Staff and volunteers are celebrating after being granted the bumper amount from the Heritage Lottery Fund (HLF).

The Director of Beamish Museum, Richard Evans, looks around the former Grand Electric Cinema in St.Paul's Terrace, Ryhope.

The Director of Beamish Museum, Richard Evans, looks around the former Grand Electric Cinema in St.Paul's Terrace, Ryhope.

It will be ploughed into the £18million Remaking Beamish scheme, the largest single investment ever seen at the site.

After securing the grant, work will now begin this winter to build a 1950s town, a 1950s upland farm, an 1820s landscape and 1950s trolleybus system.

The new town will be build on land between Pockerley Old Hall and the 1900s Town and will include:

•Moving the former Grand Electric Cinema, brick by brick, from Ryhope, Sunderland, to the 1950s town.

John Parisella in his cafe at Front Street Wingate

John Parisella in his cafe at Front Street Wingate

•Replicating a semi-detached house from Red House, Sunderland.

•Replicating a block of aged miners’ homes from Marsden Road, South Shields, to create a pioneering centre for older people, including those living with dementia.

•A recreation of John’ Cafe from Front Street, Wingate, which was run by John Parisella and his family from the early 1950s and was a popular hang-out for local teenagers.

Highlights will also include a shop from Blackhall Rocks and the chance for visitors to stay overnight in a Georgian coaching inn from Great North Road near Scotch Corner on the A1 in the new 1820s landscape. Self-catering accommodation for families in 1950s pre-fabricated homes is also planned.

Aged Miners Homes in South Shields

Aged Miners Homes in South Shields

Hailed as a major milestone in Beamish’s history, the project will take around four years to complete - with the museum remaining open to visitors throughout.

Richard Evans, Beamish’s director, said: “This is just incredible news - and I am so proud of everyone at Beamish who has worked so hard to achieve this amazing success.

“We’d like to thank the Heritage Lottery Fund and all of the National Lottery players who have made this possible.

“The project is the result of years of careful planning – with staff and volunteers working alongside people from across the North East so we can tell their story. We couldn’t do this without the help and support of local people – and are so grateful for the donations we have received of buildings, objects and stories.

“I hope people from all across the country will enjoy seeing the new exhibits being created in the museum over the next four years. These are exciting times for everyone who cares for Beamish – our visitors, supporters, staff and volunteers. This is the most ambitious project we’ve ever undertaken – building on our successful growth in recent years – so we can all achieve even more in the future.”

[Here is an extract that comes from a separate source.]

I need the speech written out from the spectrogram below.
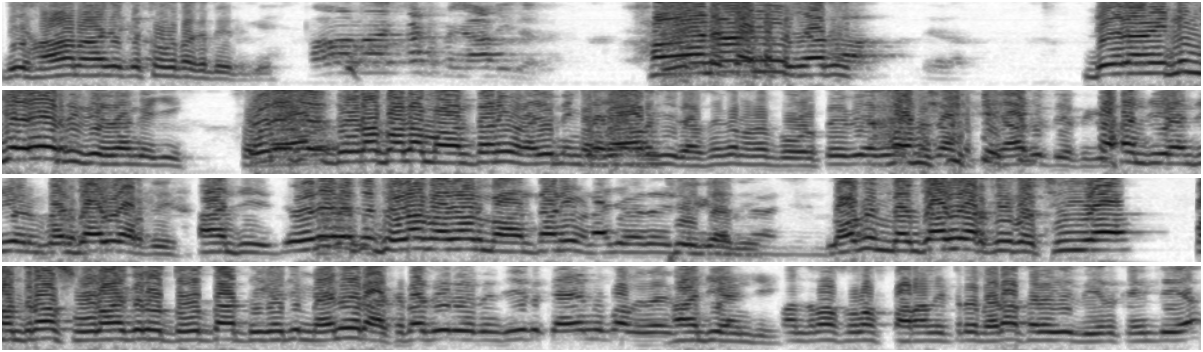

Ivor Crowther, head of HLF North East, said: “Thanks to money raised by National Lottery players, we’re delighted to support this vital next step for Beamish, allowing one of our region’s most popular attractions to continue to build on its success and open the door to another decade of North East life.

“From the creation of jobs and training for the next generation, to establishing a pioneering wellbeing centre within an historic setting, today’s investment truly puts people at the heart of their heritage. Congratulations to all involved and here’s to a bright and secure future for Beamish, its staff and the thousands who visit each year.”

Over the past four years, buildings and thousands of objects have been added to the collections to prepare for the project to begin this year which will include 30 new exhibits across the museum site.

Staff have also been working with communities to share their heritage for the new attractions.

Nearly 100 new jobs will be created by Remaking Beamish, alongside more than a thousand training opportunities - including 50 apprenticeships.

Beamish already attracts nearly 700,000 visitors every year and by 2020 this number is expected to grow further, with 100,000 more tourists attracted to the region.

•Win a family day pass to Beamish, plus a meal for four at the nearby South Causey Inn here